• INPUT RECORDS
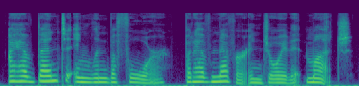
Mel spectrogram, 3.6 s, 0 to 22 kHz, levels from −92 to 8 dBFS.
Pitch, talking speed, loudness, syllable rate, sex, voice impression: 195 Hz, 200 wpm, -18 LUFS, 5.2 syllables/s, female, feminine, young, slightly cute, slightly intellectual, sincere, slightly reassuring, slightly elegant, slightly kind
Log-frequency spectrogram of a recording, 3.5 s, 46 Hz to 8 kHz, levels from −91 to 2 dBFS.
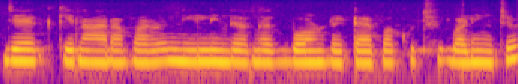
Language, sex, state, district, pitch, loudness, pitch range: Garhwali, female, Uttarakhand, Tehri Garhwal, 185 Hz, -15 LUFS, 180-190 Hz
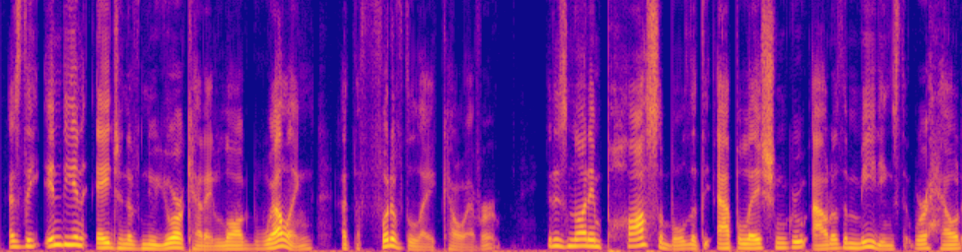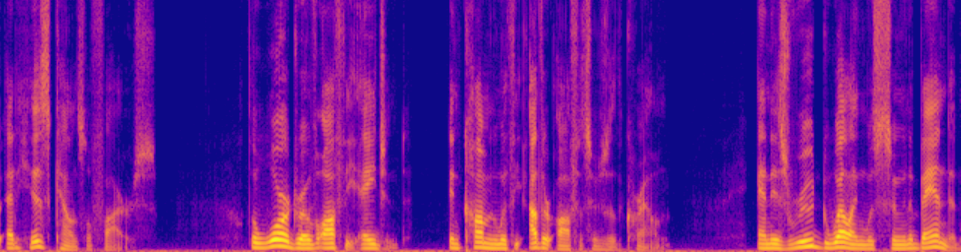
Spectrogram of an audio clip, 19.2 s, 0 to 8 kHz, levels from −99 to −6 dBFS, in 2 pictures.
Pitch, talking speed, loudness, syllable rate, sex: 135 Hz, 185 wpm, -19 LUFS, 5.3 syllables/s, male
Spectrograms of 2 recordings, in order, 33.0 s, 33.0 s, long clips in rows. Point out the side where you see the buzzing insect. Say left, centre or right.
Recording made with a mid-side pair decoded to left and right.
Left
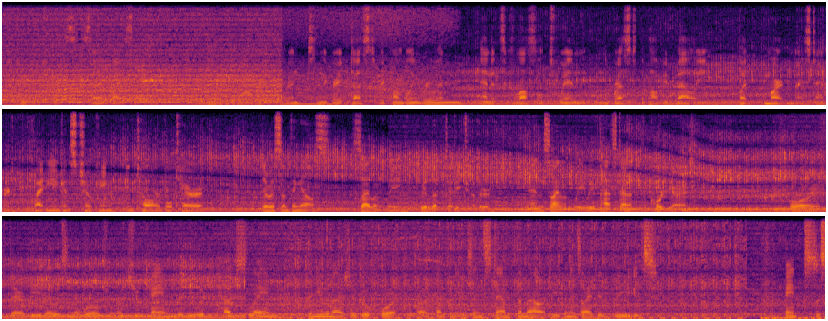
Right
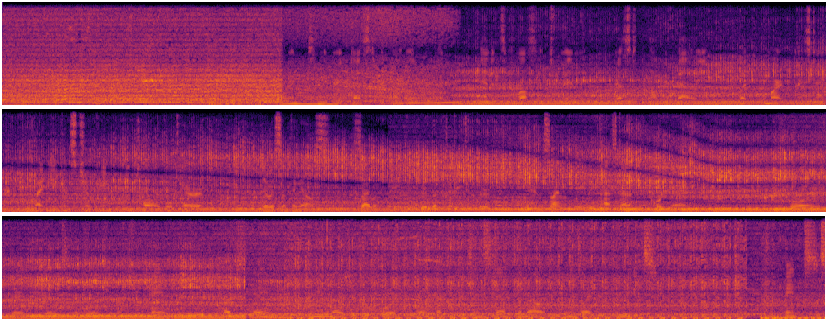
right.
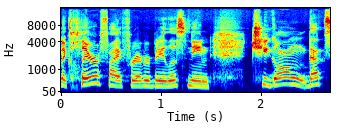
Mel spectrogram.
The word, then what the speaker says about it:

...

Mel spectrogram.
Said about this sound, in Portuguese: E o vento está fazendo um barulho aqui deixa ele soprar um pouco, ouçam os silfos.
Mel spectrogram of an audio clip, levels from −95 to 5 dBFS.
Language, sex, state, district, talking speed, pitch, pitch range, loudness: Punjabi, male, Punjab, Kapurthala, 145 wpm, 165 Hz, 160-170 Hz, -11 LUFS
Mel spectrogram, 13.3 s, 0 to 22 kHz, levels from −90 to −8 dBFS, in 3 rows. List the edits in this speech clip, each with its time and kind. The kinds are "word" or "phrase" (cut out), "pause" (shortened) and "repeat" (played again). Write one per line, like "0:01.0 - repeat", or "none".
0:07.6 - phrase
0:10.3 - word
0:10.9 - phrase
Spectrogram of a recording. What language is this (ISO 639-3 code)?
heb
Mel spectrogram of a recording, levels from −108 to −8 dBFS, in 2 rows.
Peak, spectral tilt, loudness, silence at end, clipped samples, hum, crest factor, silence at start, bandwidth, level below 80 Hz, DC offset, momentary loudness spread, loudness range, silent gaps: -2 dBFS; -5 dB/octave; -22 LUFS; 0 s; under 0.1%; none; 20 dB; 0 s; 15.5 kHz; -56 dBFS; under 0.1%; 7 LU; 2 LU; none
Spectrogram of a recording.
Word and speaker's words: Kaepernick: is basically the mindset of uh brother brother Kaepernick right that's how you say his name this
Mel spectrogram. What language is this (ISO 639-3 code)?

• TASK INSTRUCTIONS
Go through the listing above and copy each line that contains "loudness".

• OUTPUT
Pitch, talking speed, loudness, syllable rate, sex, voice impression: 195 Hz, 200 wpm, -18 LUFS, 5.2 syllables/s, female, feminine, young, slightly cute, slightly intellectual, sincere, slightly reassuring, slightly elegant, slightly kind
Language, sex, state, district, pitch, loudness, pitch range: Garhwali, female, Uttarakhand, Tehri Garhwal, 185 Hz, -15 LUFS, 180-190 Hz
Pitch, talking speed, loudness, syllable rate, sex: 135 Hz, 185 wpm, -19 LUFS, 5.3 syllables/s, male
Language, sex, state, district, talking speed, pitch, pitch range, loudness: Punjabi, male, Punjab, Kapurthala, 145 wpm, 165 Hz, 160-170 Hz, -11 LUFS
Peak, spectral tilt, loudness, silence at end, clipped samples, hum, crest factor, silence at start, bandwidth, level below 80 Hz, DC offset, momentary loudness spread, loudness range, silent gaps: -2 dBFS; -5 dB/octave; -22 LUFS; 0 s; under 0.1%; none; 20 dB; 0 s; 15.5 kHz; -56 dBFS; under 0.1%; 7 LU; 2 LU; none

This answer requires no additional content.